Telling Our Story: Collections
The museum holds in public trust over 12,000 objects donated to the City of Humboldt. Collectively, these artifacts tell the story of the development of Humboldt and area. They are objects that demonstrate everyday life, but represent ingenuity, accomplishments, suffering and the values of the people who built the community of Humboldt and surrounding area.
The collection includes:
- Artifacts from the Humboldt Telegraph Station (circa 1878–1885), located on the Carlton Trail, including those found through an archaeological investigation conducted in 1995 of the telegraph station site;
- One of the oldest collections of natural history specimens in the province, begun in the 1920s by the monks at St. Peter’s Abbey;
- Items relating to the spiritual guidance by the Benedictine monks, educational role of the Ursuline Sisters and the impact on health care by the Elizabethan sisters;
- Early settlement era, including themes of transportation, communication, family life and community organizations;
- Memorabilia from businesses and events of Humboldt’s past;

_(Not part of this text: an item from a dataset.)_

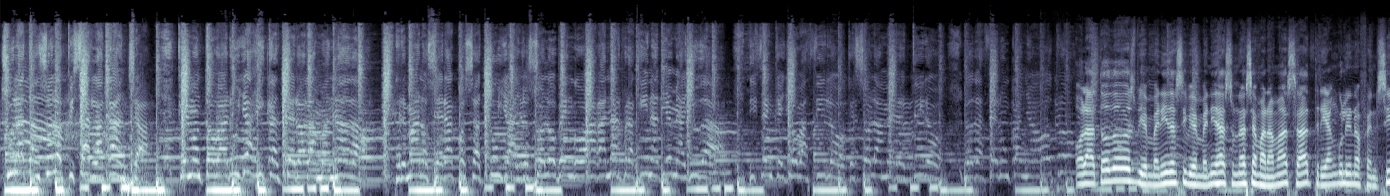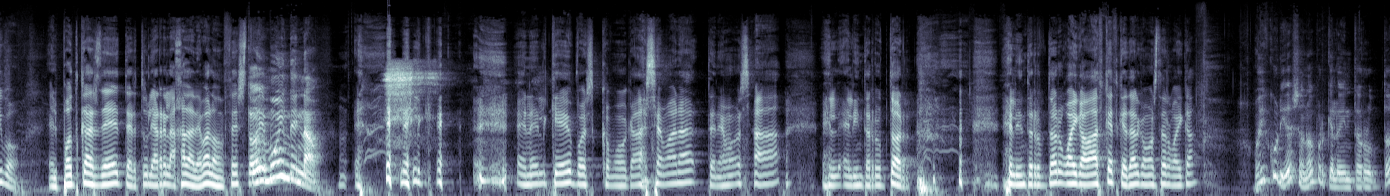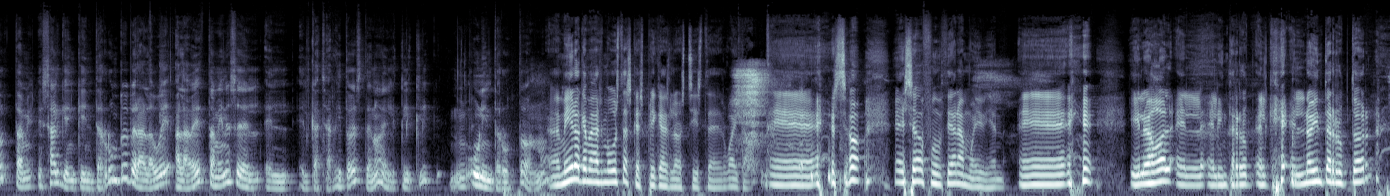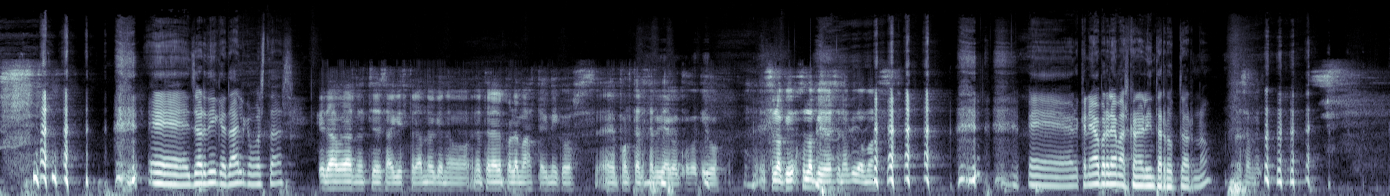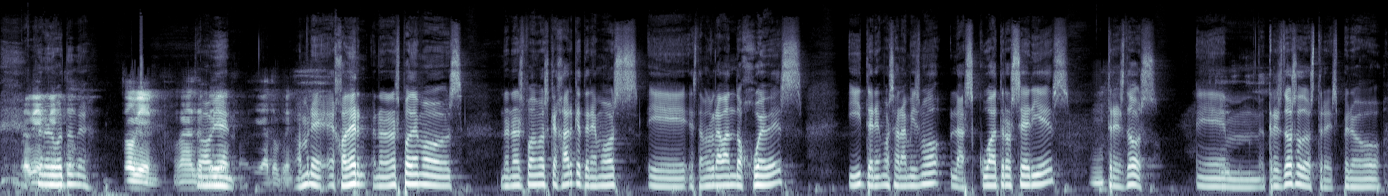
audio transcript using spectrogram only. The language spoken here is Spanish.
chula tan solo pisar la cancha. Que monto barullas y que altero a la manada. Hermano, será cosa tuya. Yo solo vengo a ganar, pero aquí nadie me ayuda. Dicen que yo vacilo, que sola me Hola a todos, bienvenidos y bienvenidas una semana más a Triángulo Inofensivo, el podcast de tertulia relajada de baloncesto. Estoy muy indignado. en el que, en el que, pues como cada semana, tenemos a el, el interruptor. el interruptor Waika Vázquez. ¿Qué tal? ¿Cómo estás, Waika? Oye, curioso, ¿no? Porque lo interruptor también es alguien que interrumpe, pero a la vez, a la vez también es el, el- el cacharrito este, ¿no? El clic clic. Un interruptor, ¿no? A mí lo que más me gusta es que expliques los chistes, Waika. Eh, eso, eso funciona muy bien. Eh, y luego el, el, interrup- el, que- el no interruptor. Eh, Jordi, ¿qué tal? ¿Cómo estás? ¿Qué tal? Buenas noches. Aquí esperando que no, no tener problemas técnicos eh, por tercer día consecutivo. Solo pido, solo pido eso, no pido más. Eh, que no haya problemas con el interruptor, ¿no? Eso mismo. Pero bien, Con el bien, botón todo, de- todo bien. Ganas de Todo playoff bien. a tope. Hombre, eh, joder, no nos podemos. No nos podemos quejar que tenemos. eh, estamos grabando jueves y tenemos ahora mismo las cuatro series Mm. 3-2. Em, 3-2 o 2-3, pero.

- The development of Humboldt from the early pioneers to present time.
Consider a donation
If you have an artifact that would assist in telling Humboldt’s story, please consider making a donation to the museum’s collection.

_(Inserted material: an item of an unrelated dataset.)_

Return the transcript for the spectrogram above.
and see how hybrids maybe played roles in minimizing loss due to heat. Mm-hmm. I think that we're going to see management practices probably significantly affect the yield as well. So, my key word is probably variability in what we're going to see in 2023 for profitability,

Photo above right: This stain glass window, Sing to the Lord, graces the main floor of the museum. It was originally installed in 1963 in the Chapel of the Ursuline Convent in Bruno.

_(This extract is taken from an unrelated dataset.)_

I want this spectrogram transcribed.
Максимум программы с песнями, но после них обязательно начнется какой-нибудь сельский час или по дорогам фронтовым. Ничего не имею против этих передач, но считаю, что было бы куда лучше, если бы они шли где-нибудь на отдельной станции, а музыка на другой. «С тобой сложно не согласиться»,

Photo right: These boots were worn by John Boehm when he was struck dead by lightning in 1907.